In this witty and suspenseful Los Angeles-based film, Marlowe is reluctantly hired by Moose (Mike Mazurki, SOME LIKE IT HOT, NIGHTMARE ALLEY) to find Velma Valento, former chanteuse. The private eye also seems immediately to get involved in the case of a femme fatale local woman, Mrs. Helen Grayle, as played by Claire Trevor, (STAGECOACH, KEY LARGO) whose $100,000 jade necklace has been stolen and is up for ransom. Once involved in this apparently second case, he meets Ann Grayle, Helen’s stepdaughter, as played by Anne Shirley, (STELLA DALLAS, ANNE OF GREEN GABLES). And Jules Amthor, an influential local psychiatrist, as played by Otto Kruger, SABOTEUR, HIGH NOON. The cases prove to be just one case, and it is tougher than Marlowe expected. His initially promising enquiries lead to a web of deceit feeding on bribery, perjury, murder and theft. Furthermore, no one's motivation is obvious, least of all Marlowe's.

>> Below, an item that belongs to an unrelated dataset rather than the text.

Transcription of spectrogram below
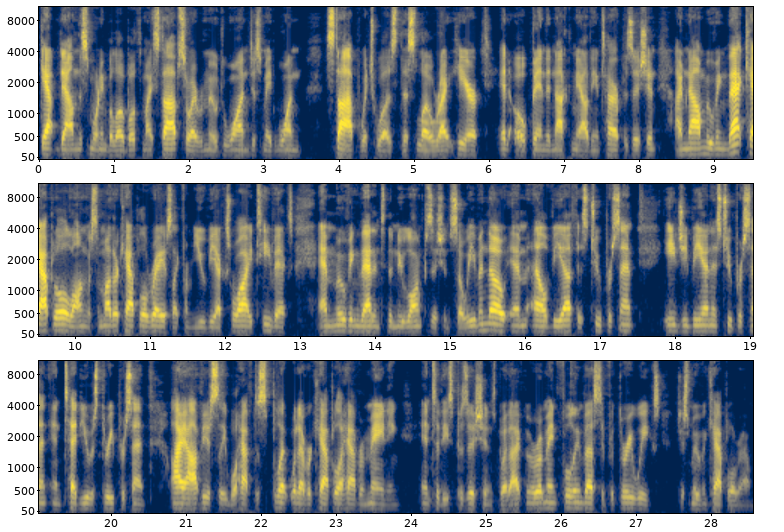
gap down this morning below both my stops so I removed one just made one stop which was this low right here. It opened and knocked me out of the entire position. I'm now moving that capital along with some other capital raise like from UVXY TVIX and moving that into the new long position. So even though MLVF is 2% EGBN is 2% and TEDU is 3% I obviously will have to split whatever capital I have remaining into these positions, but I've remained fully invested for three weeks, just moving capital around.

Direction by Edward Dmytryk and cinematography by Harry Wild are fine, giving the film a tight, economical feel, grooming shadows, yet hinting at the powerful underlying chaos and seediness of Los Angeles. Why so many successful films noir, whether black/ white or color, are set there. The acting is fine, though I did think Shirley a bit too light weight for her role. However, Powell’s is strong: author Chandler approved of his work. Powell is able to give Marlowe a common touch plus a vulnerable cynicism: his background in romantic musicals seemed to give him access to the deep emotional range needed to play the complex and conflicted Marlowe; his cynicism, his humor, his loyalty to his code. And his resonant wit.

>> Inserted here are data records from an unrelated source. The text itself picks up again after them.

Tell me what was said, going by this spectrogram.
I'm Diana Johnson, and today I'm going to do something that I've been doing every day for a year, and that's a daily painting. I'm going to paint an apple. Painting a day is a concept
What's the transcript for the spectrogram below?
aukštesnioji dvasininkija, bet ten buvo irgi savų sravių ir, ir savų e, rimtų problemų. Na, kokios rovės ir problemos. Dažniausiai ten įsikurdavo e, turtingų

Nevertheless, not to take anything away from this picture, upon a re-viewing, I just couldn’t get into it. Perhaps because I have no film expertise: I’m just a person who loves movies. Perhaps because Robert Mitchum is my favorite Marlowe: I think his bruised tender toughness perfect for the role and own his two outings in it: the London-set THE BIG SLEEP, and the LA-set FAREWELL MY LOVELY. But let us give praise where praise is due.